    And I doubt many social conservatives “marvel” at abortion…more like “shudder.”

  • JMC

    That’s probably the root of today’s misconception that compromise of any kind represents a loss. My best friend and I never married; we were never lucky enough to find the right man, so obviously God did not intend that path for us. We have shared a home for over twenty-five years, and simply because of the fact of our different upbringings (she is a product of suburbia, and I grew up in a poor immigrant neighborhood in the city), we have different outlooks on life that frequently clash. One example is the simple matter of laundry. I prefer to use a clothesline; she abhors the sight of the things. We compromised: The clothesline is in an area of our yard that is out of sight from the main living area. It’s a little inconvenient for me to get to, but at least it’s there. Others would say that I lost; I see that we both won: I still get to have it, but she doesn’t have to look at it. And we save a little bit of money on our electric bill, to boot.
    People don’t realize that someone who has never been married really can understand what it’s like for married couples. Anyone who has ever shared living quarters with another person, be it a college dorm, a military barracks, or whatever, understands all too well. I often find myself hesitating to offer advice when people are having problems with their “significant others,” simply because I know darn well what the gossip out there says about us. Some have asked us outright if we’re gay, then don’t believe us when we tell them we’re not. (See the article about gossip elsewhere on this site. ;D) Some are flabbergasted to come into our house and discover that we have separate bedrooms, both obviously in use…then STILL insist we’re gay! Go fig.

  • Peter Nyikos

    It wasn’t so awfully long ago (40 years, more or less) that two college girls could share the same double bed to save money and space, and not be thought gay. Those days are forever gone, it seems.

    Here is another little sign of how the Gay Power movement has shaped society: the word “gay” is owned by them now, and unless one recognizes the song ending in “We’ll have a gay old time” as coming from the Flintstones, one will likely be left with a completely false impression of what it is about.

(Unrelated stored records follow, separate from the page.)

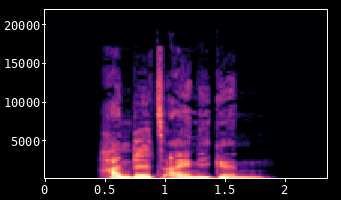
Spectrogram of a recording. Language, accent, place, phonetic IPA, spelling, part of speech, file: German, Germany, Berlin, [ˈhandl̩sˌʔaɪ̯nɪɡn̩], handelseinigen, adjective, De-handelseinigen.ogg
- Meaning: inflection of handelseinig: 1. strong genitive masculine/neuter singular 2. weak/mixed genitive/dative all-gender singular 3. strong/weak/mixed accusative masculine singular 4. strong dative plural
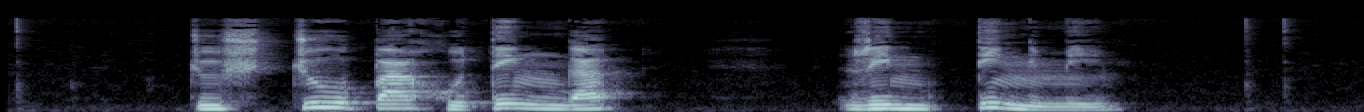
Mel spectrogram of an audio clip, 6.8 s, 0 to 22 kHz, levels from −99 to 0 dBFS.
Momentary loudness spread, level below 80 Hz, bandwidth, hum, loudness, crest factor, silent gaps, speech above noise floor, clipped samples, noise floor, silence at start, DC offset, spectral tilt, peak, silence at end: 12 LU; -64 dBFS; 11.5 kHz; none; -25 LUFS; 18 dB; none; 52 dB; under 0.1%; -77 dBFS; 0.95 s; under 0.1%; -6 dB/octave; -10 dBFS; 1.2 s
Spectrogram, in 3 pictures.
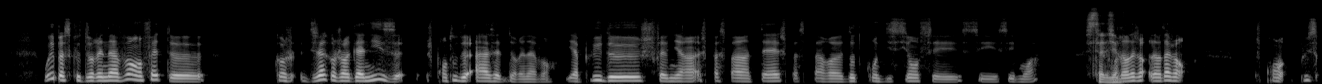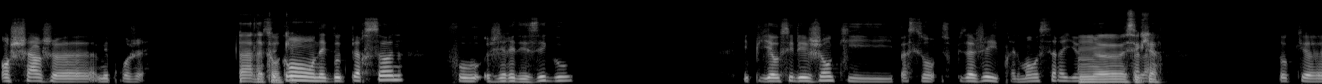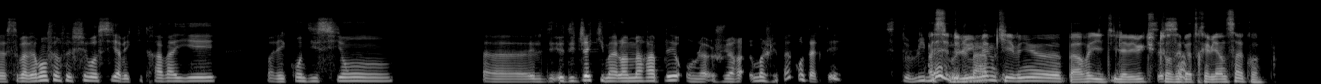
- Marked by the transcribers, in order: tapping; stressed: "lui-même"; other background noise
- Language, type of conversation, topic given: French, podcast, Peux-tu raconter une fois où tu as échoué, mais où tu as appris quelque chose d’important ?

  • David

    Dr. Topping, I think you’re forgetting that we are not made in the “image and likeness of God” and life is certainly not “everlasting” in any sense. We are simply animals.

MENU